Today I did something that should earn me an honorary Hells Angles patch. I did something more treacherous then almost any biker who has ever rode on two wheels. If you have motherly instincts, or feel motherly about me specifically, now would be a good time to stop reading.
My work shift starts at 5:30. Snow was in the forecast, but I anticipated it being mostly rain, and disappearing fast. I was, in all respects, wrong. The lesson here is to check the weather forecast for Seattle AND for Everett. Lesson learned.
So anyway, by 7:30 or so, it starts snowing in Everett. Hard. Driving snow. We have bay-doors that roll up and down with a reasonable amount of haste, and still the ground inside the warehouse was white inside these openings. It was coming down, cut the comedy.
So I'm left with a few options:
1. I could leave with my co-worker Steve who lives in West Seattle. He'd be happy to do that for me, and has said so on many occasions. This option leaves my bike in the parking lot. Steve would swing by tomorrow morning and pick me up for work, and the hope would be that the snow would melt and I'd be able to ride the bike home. One of the dilemmas with this option is that I've got a psychologist appoinement (have I mentioed anything about my psychologist? She rox!) tomorrow afternoon that I'd need to leave work early for, and if there's still snow, that would require me to either make Steve leave early in order to get me to that appointment (which isn't impossible, but I hate imposing), or skip the appointment (which I really didn't want to do).
2. I could stay at work with the expectation that the snow storm would evolve into rain and everything would be safe by 2:00 when my shift ends, and I could just ride home like a usual wet day. At my lunch break I spoke with a FedEx driver who had just pulled in, he said the Mukilteo Speedway was pretty white, but I5 was mostly wet. It seemed, by talking to some folks, that the storm started in the north end and was moving south. Option 2 left the possibility of a safe exit from Eerett, but a potentially dangerous ascent up the Seattle hills once I got off the freeway.

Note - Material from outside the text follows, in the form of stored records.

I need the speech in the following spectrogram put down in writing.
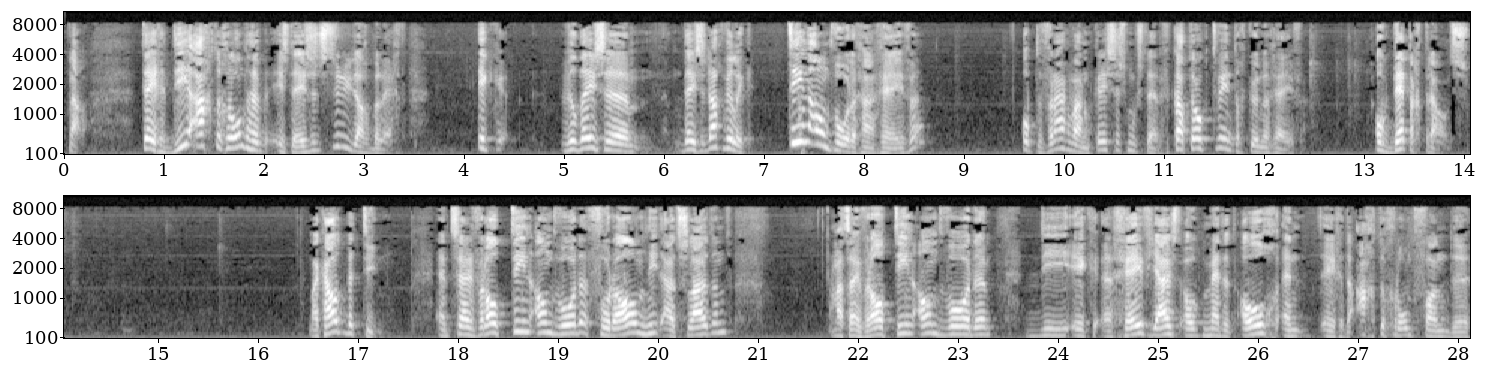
Nou, tegen die achtergrond is deze studiedag belegd. Ik wil deze, deze dag wil ik tien antwoorden gaan geven op de vraag waarom Christus moest sterven. Ik had er ook twintig kunnen geven. Ook dertig trouwens. Maar ik houd het met tien. En het zijn vooral tien antwoorden, vooral niet uitsluitend. Maar het zijn vooral tien antwoorden die ik eh, geef, juist ook met het oog en tegen de achtergrond van de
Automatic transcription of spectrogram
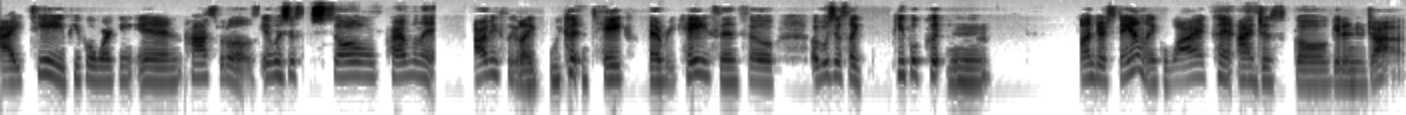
IT, people working in hospitals. It was just so prevalent. Obviously, like we couldn't take every case. And so it was just like people couldn't understand like why couldn't I just go get a new job?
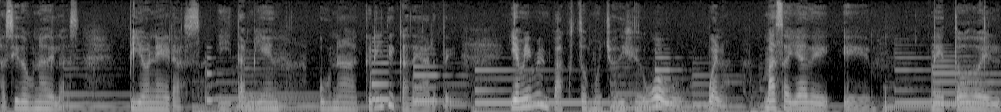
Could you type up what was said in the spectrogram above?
ha sido una de las pioneras y también una crítica de arte y a mí me impactó mucho, dije, wow, bueno, más allá de, eh, de todo el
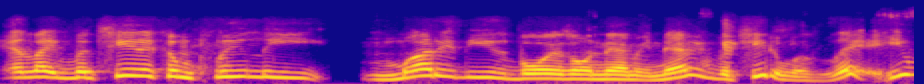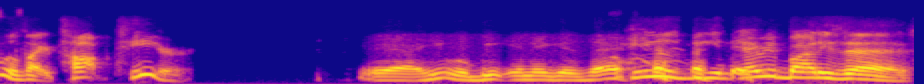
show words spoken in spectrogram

3. I could leave on the spot, ride very (very) slowly to the freeway, then I'd be home free. This is what I decided to do.
I geared up and headed out to the bike, which, by this time, had about (no exaggeration) six inches of snow on it. I brushed off the gauges, mirrors, seat, etc., and fired it up. Very (very) slowly, I inched out of my parking space and out of the parking lot. It. Was. SLICK. If I was smart about it, I'd have shoved a bag of Kingsford BBQ Bag Single Use Charcoal Briquets (http://www.kingsford.com/products/details/kingsford-bbq-bag/) up my ass. I'd be shitting diamonds.
I drug my feet in the corse of driving very (very) slowly. This posture was how I got onto I5, and then some. There's about a couple miles on highway 526 (I think? It's the 'Boeing hi-way') before I5 that I had to "ski" through. The ride was rife with occurrences of the back end sliding out from under me, trying to put my foot down, but finding nothing but slush and ice. I don't know how I did it, but I kept the bike up right.
About 4 or 5 exits down I5, I was able to pick up my feet and shift into higher gears. The next thing I know, it's sunny, dry and I'm doing 80 weaving between eighteen-wheelers (yes, literally).
I should be a Hell's Angel, or a Bandito. If anyone has any connections, hook me the fuck up.